In addition to calls for changes in the FDA approval process, the Centers for Medicare and Medicaid Services has been increasing its requirement for outcomes data for the Medicare population before it will cover certain procedures, devices, and diagnostics (Neumann 2010). Although CMS has long been charged with covering only care that is “reasonable and necessary,” it was-n’t until 2000 that CMS specified that “…there [is] sufficient evidence that demonstrates that the item or service is medically beneficial for a defined population…” and that such evidence was an explicit criterion for national coverage decisions (NCDs) (Federal Register 2010). The recent NCD for computed tomography colonography, which denied coverage for Medicare patients, indicates that the shift in demand for outcomes data is beginning (Neumann 2010). Faced with the same pressures as CMS to bring down costs while providing appropriate care (Gelijns 1994), third-party payers may follow CMS’ lead and request greater evidence of a benefit when making a reimbursement decision.

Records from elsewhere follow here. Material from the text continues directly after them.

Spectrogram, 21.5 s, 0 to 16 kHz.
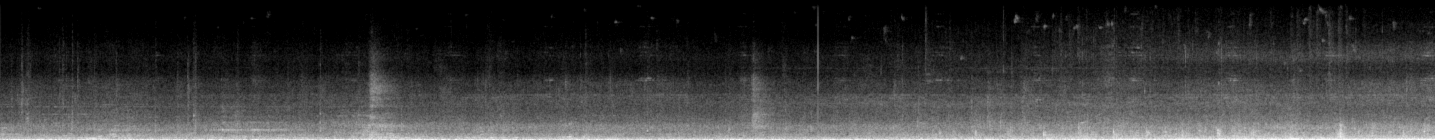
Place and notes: Centre Pompidou, Paris - Centre Pompidou, Paris. Escalator
Descending 6 floors of the outside escalator of the Centre Pompidou, Paris.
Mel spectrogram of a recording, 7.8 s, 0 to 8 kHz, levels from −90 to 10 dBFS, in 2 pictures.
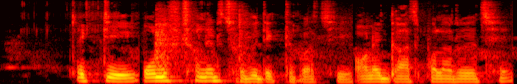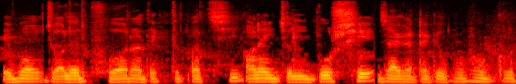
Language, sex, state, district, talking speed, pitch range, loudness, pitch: Bengali, male, West Bengal, Malda, 140 wpm, 100-115 Hz, -29 LUFS, 105 Hz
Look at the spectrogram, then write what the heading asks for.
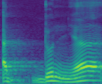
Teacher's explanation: Al bertemu huruf dal sehingga ini huruf syamsiyah, maka dibaca idgham, masuk langsung ke huruf dal. Nah, ditekan dalnya tasydid, lanjut bertemu huruf nun sukun. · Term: idgham syamsiyah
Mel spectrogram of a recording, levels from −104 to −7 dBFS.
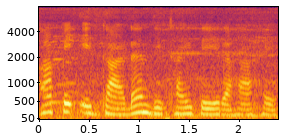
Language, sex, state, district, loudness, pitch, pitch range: Hindi, female, Maharashtra, Mumbai Suburban, -15 LUFS, 165 Hz, 150-200 Hz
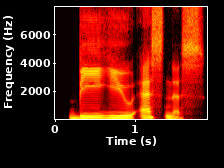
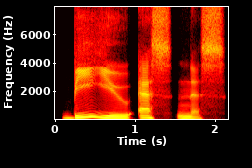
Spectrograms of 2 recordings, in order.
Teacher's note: The I in the middle is not strongly pronounced.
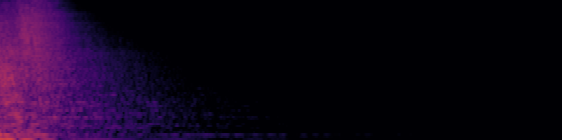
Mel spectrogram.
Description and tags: Made with processing and playing around with a rachet, works quite well in reverse.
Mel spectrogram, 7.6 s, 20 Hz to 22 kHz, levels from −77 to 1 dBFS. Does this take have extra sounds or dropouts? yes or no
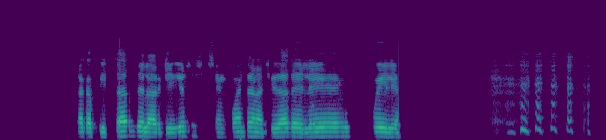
yes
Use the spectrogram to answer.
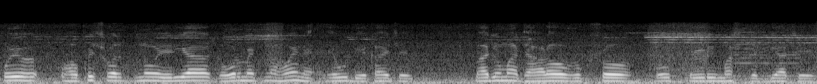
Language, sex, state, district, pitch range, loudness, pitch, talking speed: Gujarati, male, Gujarat, Gandhinagar, 145-170 Hz, -16 LUFS, 155 Hz, 125 wpm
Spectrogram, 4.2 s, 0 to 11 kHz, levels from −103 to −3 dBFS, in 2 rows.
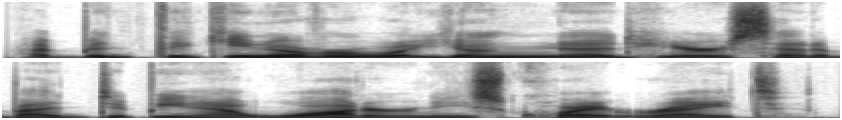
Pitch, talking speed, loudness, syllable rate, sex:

Although the unique nature of the medical device market has historically created conditions that limit the demand for outcomes and quality data, the rapidly changing market and payer environment is leading to pressure for more and better data. This new focus has several implications for the medical device and diagnostics industry.
First, agreement will be needed on how to handle the methodological difficulties of conducting RCTs for devices. Industry, government, and academic experts will have to collaborate on the identification of appropriate study designs and outcomes measures for the different device categories, including diagnostics, and guidelines for the conduct of CER and economic evaluations. Addressing these issues will require well-trained researchers who are versed in assembling and analyzing outcomes data and who also understand the methodological caveats of analyzing medical devices and diagnostics. Thus, the second major implication is the need for more graduate education programs in outcomes and effectiveness research for medical devices and diagnostics.
Currently, about 15 masters-level programs in public health and pharmacy schools in the United States offer some degree of such training. None, however, provides specialized training in medical device outcomes research. Post-graduate fellowships offer another alternative to training research professionals for the medical device industry, but to date we are aware of only one such program. A third major implication is a potential slowing of the rate of innovation in the industry. As the industry, both willingly and through the requirement of increased regulation, commits more resources to generating outcomes data, the amount of resources available to devote to innovation may decrease. Although improved safety and documented outcomes lead to patient benefits, it is unclear whether patients may also suffer from innovations foregone.
The specifics of how CER can and will be applied to medical devices and diagnostics is uncertain. Regardless, the demand for more and better data is likely to grow. To meet this demand, both the medical device industry and payers will have to invest in the training and hiring of high-caliber individuals with the interest and ability to tackle the challenges that lie ahead.
1See, for example, the discussion by Wei (2009) on the use of sham procedures in the study of vaginal prolapse repair.
Anita Mohandas, MSc, is currently a Thomas Jefferson University Ethicon fellow. Kathleen A. Foley, PhD, is the preceptor for the Thomas Jefferson University Ethicon Fellow. Ethicon is part of the Surgical Care Group of Johnson & Johnson.